When is ‘Done’, truly 100% ‘Done’?
5 Dec 2017
When working through any Product Backlog, it’s essential that the whole Scrum Team have a clearly defined and mutually agreed understanding of when each backlog item can be deemed as complete. Without this collective and transparent agreement, teams may struggle to get product backlog items 100% truly ‘Done’ within a Sprint. This is explained further by the Scrum Guide; “When a Product Backlog item or an Increment is described as “Done”, everyone must understand what “Done” means. Although this varies significantly per Scrum Team, members must have a shared understanding of what it means for work to be complete, to ensure transparency. This is the definition of “Done” for the Scrum Team and is used to assess when work is complete on the product Increment.” The Scrum Guide (p.16) The below example of ‘Done’ is fairly typical for a team early on in its adoption of Scrum within a corporate environment. Activity (Example) Criteria (Example) Detailed Analysis Acceptance Tests approved by Product Owner. Wiki updated. Detailed Design Consistent with approved design patterns and UI standards. Design approved by Architect. Overall Design Doc updated. Build & Unit Test Consistent with coding standards. Peer Reviewed. 90% automated unit test coverage. All unit tests […]

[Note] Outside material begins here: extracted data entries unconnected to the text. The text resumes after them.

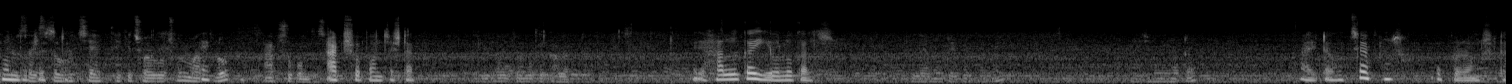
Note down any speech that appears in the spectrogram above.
সুন্দর ড্রেসটা হচ্ছে এক থেকে ছয় বছর মাত্র আটশো পঞ্চাশ আটশো পঞ্চাশ টাকা। এটার মধ্যে কালারটা। এই যে হালকা ইয়েলো কালার লেমন টাইপের কালার। এই যে আর এটা হচ্ছে আপনার উপরের অংশটা।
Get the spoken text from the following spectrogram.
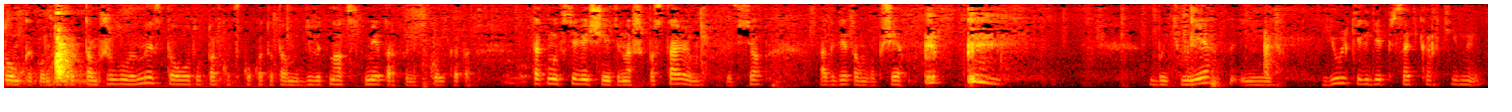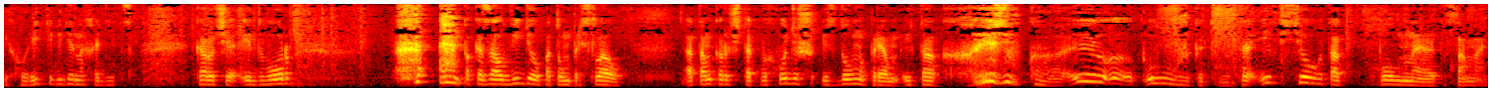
дом, как он говорит, там жилое место, вот тут так вот сколько-то там, 19 метров или сколько-то. Так мы все вещи эти наши поставим, и все. А где там вообще быть мне и Юльке, где писать картины, и Хорите, где находиться. Короче, и двор показал видео, потом прислал. А там, короче, так выходишь из дома прям, и так грязюка, и э, лужи какие-то, и все вот так полное это самое,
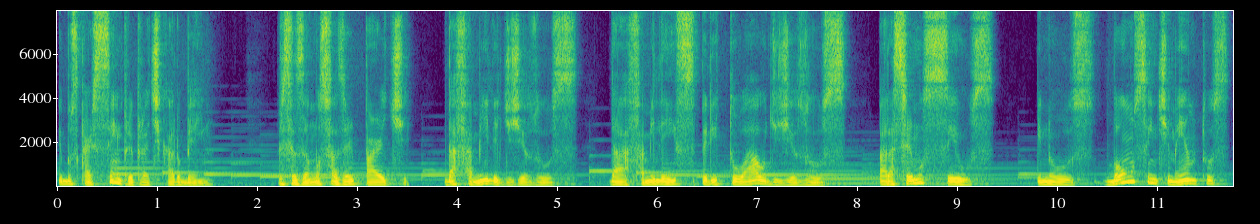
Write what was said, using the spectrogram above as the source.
e buscar sempre praticar o bem. Precisamos fazer parte da família de Jesus, da família espiritual de Jesus, para sermos seus e nos bons sentimentos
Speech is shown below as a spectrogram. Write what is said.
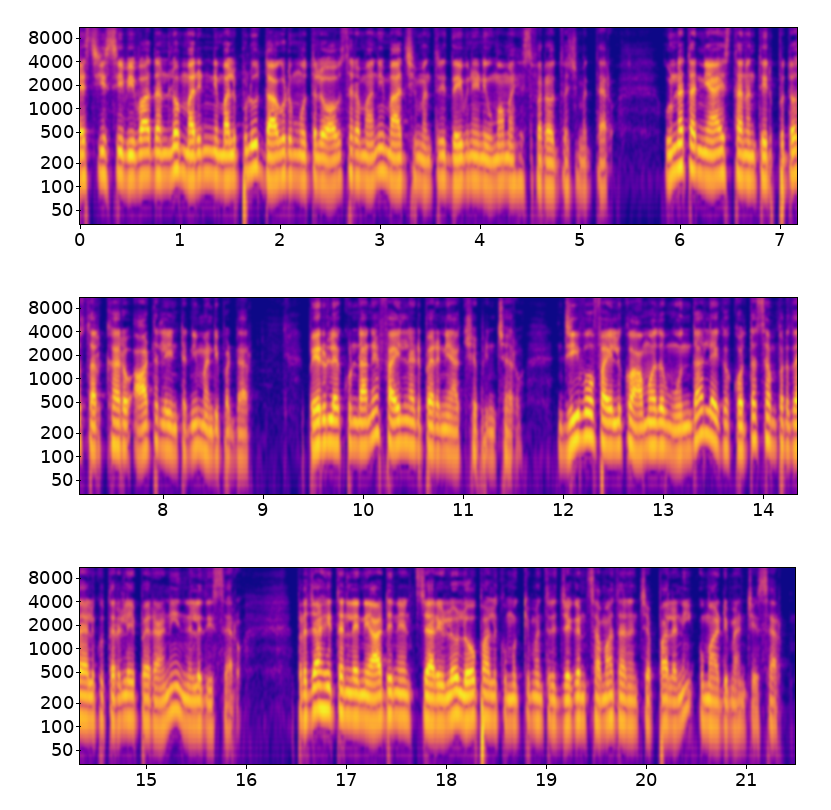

Matt is a seasoned agile trainer and transformation agent who is keenly focussed on helping organisations deliver the right products and the best user experiences to their customers. Matt started out in project management in the late ’90s working in capital markets and by 2003 had delivered some of the first agile-built financial web platforms in the UK.
Since then Matt has worked across a wide spectrum of industries including spending time working with Boeing on the first ever fully global Oracle-replicating database to support the 7E7 Dreamliner programme, and in 2009 leading a team to develop one of the first agile-designed data warehouses in the UK.
In recent years Matt has been coaching scrum, DSDM, SAFe and enterprise lean methods across the UK and India and has taken a keen interest in embedding lean thinking into non-technical / non-IT environments where it can prove very powerful, particularly in the micro-business space.
Matt holds Professional Scrum Master (PSM), SAFe Agilist (SA) and Lean Six Sigma qualifications as well as being trained in behavioural change management and people psychology.